_Work task_
Repeat the data in full. Drop every picture.

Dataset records
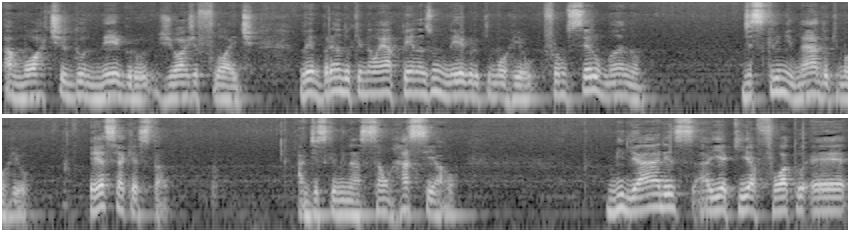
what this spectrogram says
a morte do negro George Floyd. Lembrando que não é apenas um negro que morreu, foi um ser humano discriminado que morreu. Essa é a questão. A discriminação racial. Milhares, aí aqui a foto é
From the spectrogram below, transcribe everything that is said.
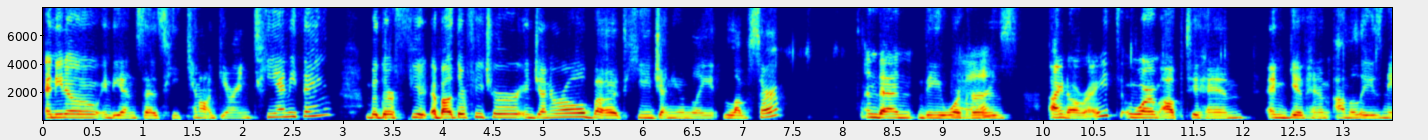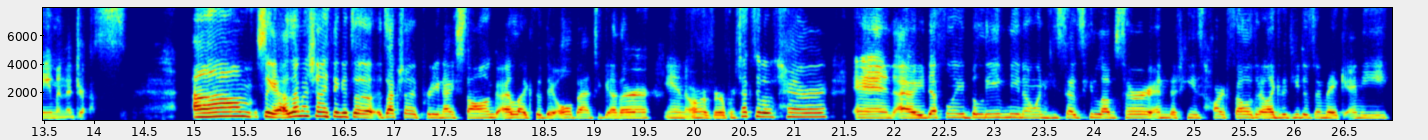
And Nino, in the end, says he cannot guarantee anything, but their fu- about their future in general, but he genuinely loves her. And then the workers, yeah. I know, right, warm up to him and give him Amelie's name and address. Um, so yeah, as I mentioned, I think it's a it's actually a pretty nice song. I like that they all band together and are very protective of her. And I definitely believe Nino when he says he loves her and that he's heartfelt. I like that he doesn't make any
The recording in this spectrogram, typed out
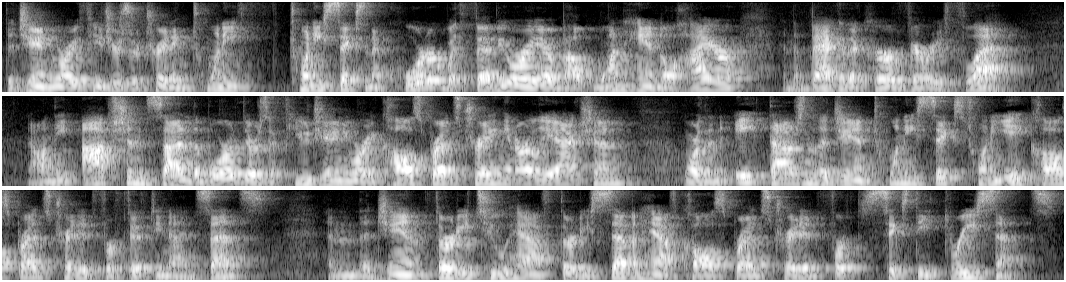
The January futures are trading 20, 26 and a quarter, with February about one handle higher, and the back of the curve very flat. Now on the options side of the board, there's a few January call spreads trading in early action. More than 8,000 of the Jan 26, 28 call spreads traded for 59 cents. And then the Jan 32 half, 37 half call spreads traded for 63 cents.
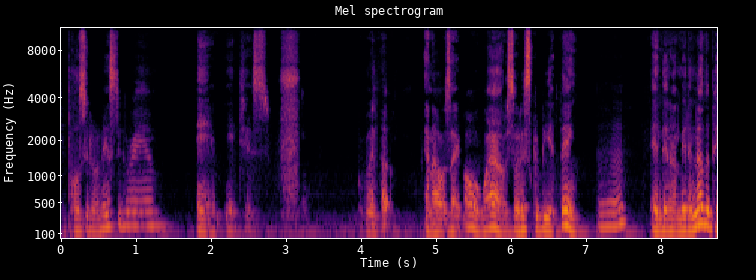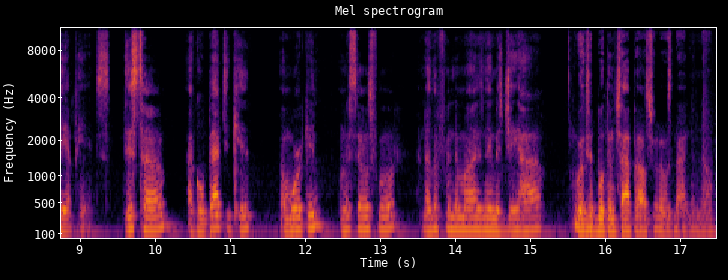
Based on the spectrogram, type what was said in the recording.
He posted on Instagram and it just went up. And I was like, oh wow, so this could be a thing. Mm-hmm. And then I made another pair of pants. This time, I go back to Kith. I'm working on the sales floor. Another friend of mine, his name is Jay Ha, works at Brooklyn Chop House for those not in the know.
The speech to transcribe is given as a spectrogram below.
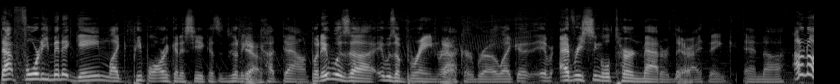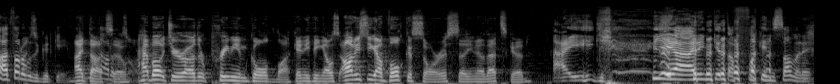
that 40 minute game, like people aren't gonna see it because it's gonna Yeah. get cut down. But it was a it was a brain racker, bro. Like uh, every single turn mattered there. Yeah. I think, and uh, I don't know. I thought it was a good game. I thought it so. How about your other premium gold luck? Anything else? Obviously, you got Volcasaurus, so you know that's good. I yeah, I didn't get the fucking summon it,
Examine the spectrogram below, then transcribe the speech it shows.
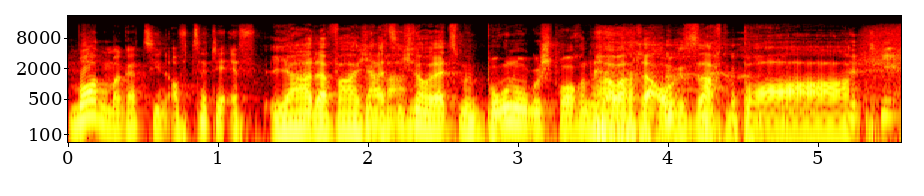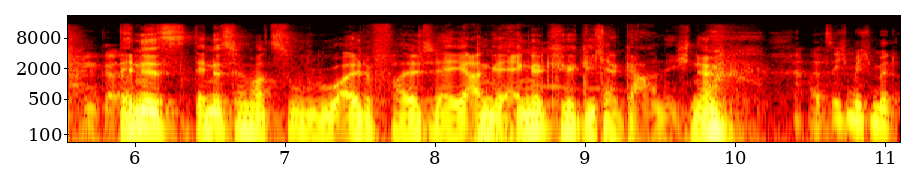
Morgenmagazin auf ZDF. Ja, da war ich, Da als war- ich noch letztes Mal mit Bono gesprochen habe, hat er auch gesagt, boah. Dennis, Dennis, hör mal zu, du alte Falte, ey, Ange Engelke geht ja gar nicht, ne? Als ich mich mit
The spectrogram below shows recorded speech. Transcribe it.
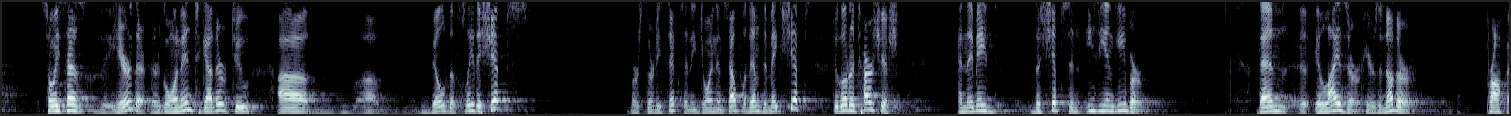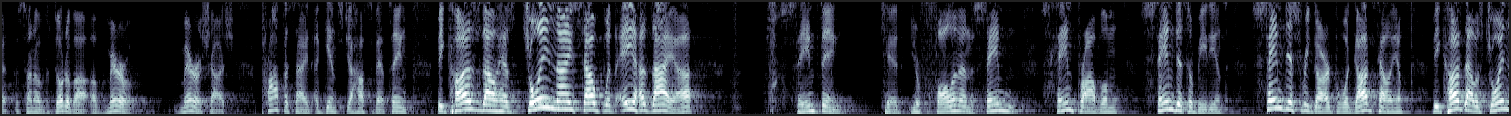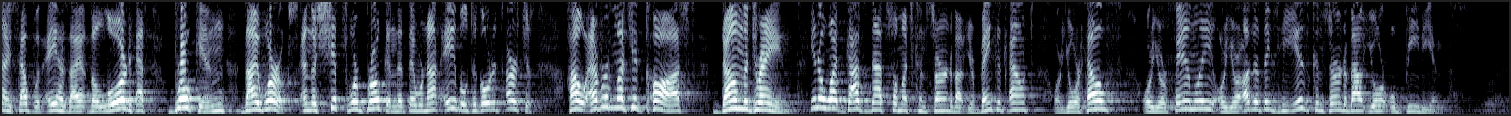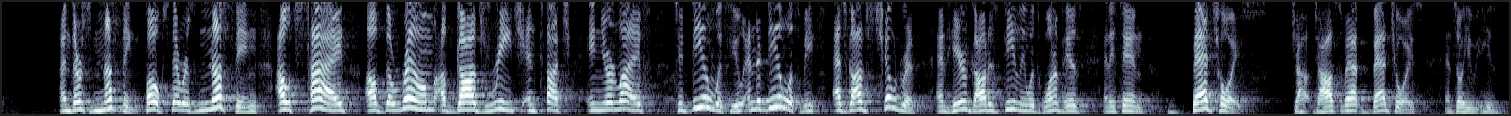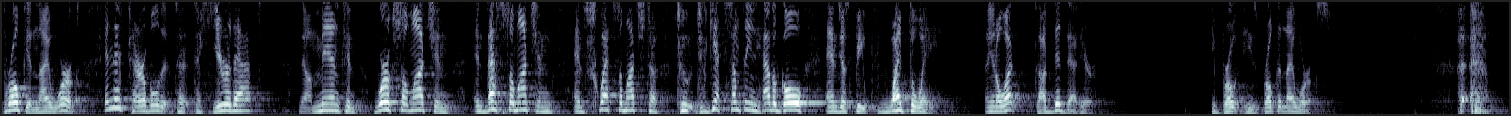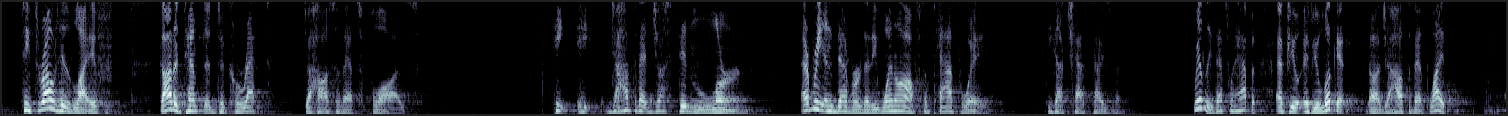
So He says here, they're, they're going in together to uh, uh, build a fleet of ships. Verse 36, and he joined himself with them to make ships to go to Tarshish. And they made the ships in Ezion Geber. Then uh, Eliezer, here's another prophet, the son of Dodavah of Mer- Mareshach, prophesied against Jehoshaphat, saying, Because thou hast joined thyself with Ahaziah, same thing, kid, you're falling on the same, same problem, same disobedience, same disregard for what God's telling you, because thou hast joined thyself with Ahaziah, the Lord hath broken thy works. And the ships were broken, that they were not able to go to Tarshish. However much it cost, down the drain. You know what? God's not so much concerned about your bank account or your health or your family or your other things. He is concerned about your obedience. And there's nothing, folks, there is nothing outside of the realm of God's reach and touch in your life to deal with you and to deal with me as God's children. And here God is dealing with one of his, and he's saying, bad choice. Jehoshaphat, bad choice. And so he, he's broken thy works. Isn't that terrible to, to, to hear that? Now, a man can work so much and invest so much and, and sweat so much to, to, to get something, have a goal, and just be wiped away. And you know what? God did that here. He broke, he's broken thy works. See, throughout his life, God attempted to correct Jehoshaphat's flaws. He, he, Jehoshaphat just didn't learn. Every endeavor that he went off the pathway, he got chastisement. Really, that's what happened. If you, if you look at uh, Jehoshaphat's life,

_Solution for this problem_
what this spectrogram says
a morte do negro George Floyd. Lembrando que não é apenas um negro que morreu, foi um ser humano discriminado que morreu. Essa é a questão. A discriminação racial. Milhares, aí aqui a foto é
From the spectrogram below, transcribe everything that is said.
And Nino, in the end, says he cannot guarantee anything, but their fu- about their future in general, but he genuinely loves her. And then the workers, yeah. I know, right, warm up to him and give him Amelie's name and address. Um, so yeah, as I mentioned, I think it's a it's actually a pretty nice song. I like that they all band together and are very protective of her. And I definitely believe Nino when he says he loves her and that he's heartfelt. I like that he doesn't make any
The recording in this spectrogram, typed out
The January futures are trading 20, 26 and a quarter, with February about one handle higher, and the back of the curve very flat. Now on the options side of the board, there's a few January call spreads trading in early action. More than 8,000 of the Jan 26, 28 call spreads traded for 59 cents. And then the Jan 32 half, 37 half call spreads traded for 63 cents.
Based on the spectrogram, type what was said in the recording.
He posted on Instagram and it just went up. And I was like, oh wow, so this could be a thing. Mm-hmm. And then I made another pair of pants. This time, I go back to Kith. I'm working on the sales floor. Another friend of mine, his name is Jay Ha, works at Brooklyn Chop House for those not in the know.
The speech to transcribe is given as a spectrogram below.
that 40 minute game, like people aren't gonna see it because it's gonna Yeah. get cut down. But it was a it was a brain racker, bro. Like uh, every single turn mattered there. Yeah. I think, and uh, I don't know. I thought it was a good game. I thought it so. How about your other premium gold luck? Anything else? Obviously, you got Volcasaurus, so you know that's good. I yeah, I didn't get the fucking summon it,
Examine the spectrogram below, then transcribe the speech it shows.
Morgenmagazin auf ZDF. Ja, da war ich, Da als war- ich noch letztes Mal mit Bono gesprochen habe, hat er auch gesagt, boah. Dennis, Dennis, hör mal zu, du alte Falte, ey, Ange Engelke geht ja gar nicht, ne? Als ich mich mit
The spectrogram below shows recorded speech. Transcribe it.
So He says here, they're, they're going in together to uh, uh, build a fleet of ships. Verse 36, and he joined himself with them to make ships to go to Tarshish. And they made the ships in Ezion Geber. Then uh, Eliezer, here's another prophet, the son of Dodavah of Mer- Mareshach, prophesied against Jehoshaphat, saying, Because thou hast joined thyself with Ahaziah, same thing, kid, you're falling on the same, same problem, same disobedience, same disregard for what God's telling you, because thou hast joined thyself with Ahaziah, the Lord hath broken thy works. And the ships were broken, that they were not able to go to Tarshish. However much it cost, down the drain. You know what? God's not so much concerned about your bank account or your health or your family or your other things. He is concerned about your obedience. And there's nothing, folks, there is nothing outside of the realm of God's reach and touch in your life to deal with you and to deal with me as God's children. And here God is dealing with one of his, and he's saying, bad choice. Jehoshaphat, bad choice. And so he, he's broken thy works. Isn't that terrible to, to, to hear that? Now, a man can work so much and invest so much and, and sweat so much to, to, to get something, have a goal, and just be wiped away. And you know what? God did that here. He broke, he's broken thy works. See, throughout his life, God attempted to correct Jehoshaphat's flaws. He, he, Jehoshaphat just didn't learn. Every endeavor that he went off the pathway, he got chastisement. Really, that's what happened. If you, if you look at uh, Jehoshaphat's life,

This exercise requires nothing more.